Myocardial infarction, also known as a heart attack, is a serious and potentially life-threatening medical emergency. It occurs when the blood supply to a part of the heart muscle is blocked, leading to damage or death of the heart muscle tissue. If you suspect that you or someone else is experiencing a heart attack, it is important to seek emergency medical treatment immediately.

There are several tests that a healthcare provider may use to diagnose a heart attack, including:

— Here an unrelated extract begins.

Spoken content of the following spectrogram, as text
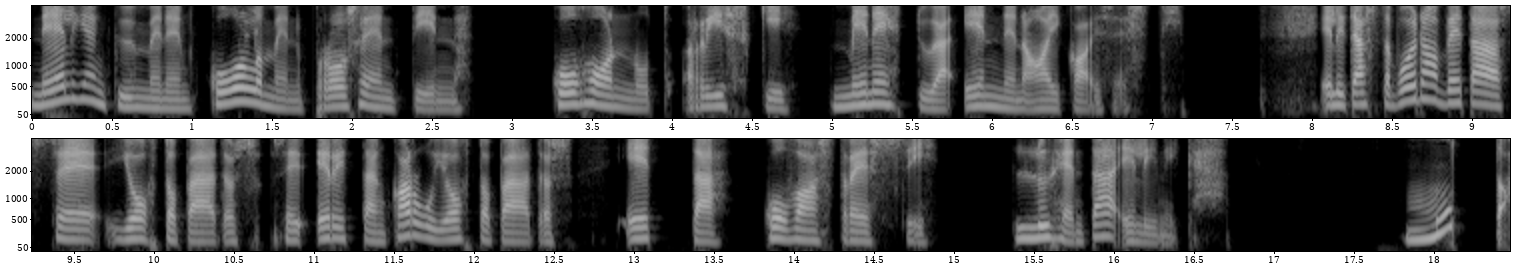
43 prosentin kohonnut riski menehtyä ennenaikaisesti. Eli tästä voidaan vetää se johtopäätös, se erittäin karu johtopäätös, että kova stressi lyhentää elinikää. Mutta,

  • Electrocardiogram (ECG): This test records the electrical activity of the heart and can help determine if there has been damage to the heart muscle.
  • Blood tests: Certain enzymes and proteins, such as troponin and creatine kinase, are released into the blood when the heart muscle is damaged. Blood tests can measure the levels of these substances to help diagnose a heart attack.
  • Chest x-ray: This test can help rule out other possible causes of chest pain, such as pneumonia or a lung clot.
  • Echocardiogram: This test uses sound waves to create a detailed image of the heart and can help determine the extent of damage to the heart muscle.
  • Cardiac catheterization: This test involves inserting a thin tube called a catheter into a blood vessel in the arm, leg, or neck and threading it to the heart. It can help determine the location and severity of the blockage in the coronary artery.

It is important to note that these tests may not be necessary in all cases, and the appropriate tests for diagnosing a heart attack may vary depending on the individual's symptoms and medical history.

How to prevent it?

  • Eat a healthy diet
  • Exercise regularly
  • Quit smoking & alcohol
  • Control your blood pressure
  • Manage diabetes
  • Limit alcohol consumption
  • Reduce stress

When you need to see a doctor

It is important to see a healthcare provider if you are experiencing symptoms that may be related to a heart attack. These symptoms may include – chest pain, discomfort in other body parts, shortness of breath, nausea and lightheadedness. When you have any of these symptoms, it is important to seek emergency medical attention immediately. As every minute counts when it comes to treating a heart attack, the longer the heart muscle goes without enough blood and oxygen, the more damage it can sustain.


The recovery process from a heart attack can vary greatly from person to person. It may take several weeks or months to fully recover and return to normal activities. It is important to follow the treatment plan recommended by your healthcare provider and make lifestyle changes to improve your heart health.

The long-term effects of a heart attack depend on the extent of damage to the heart muscle and the individual's overall health. Some people may experience ongoing chest pain or discomfort, shortness of breath, fatigue, or difficulty with physical activity. In some cases, a heart attack can lead to heart failure, arrhythmias (abnormal heart rhythms), or death.

Visit a doctor when you are suffering from heart problems!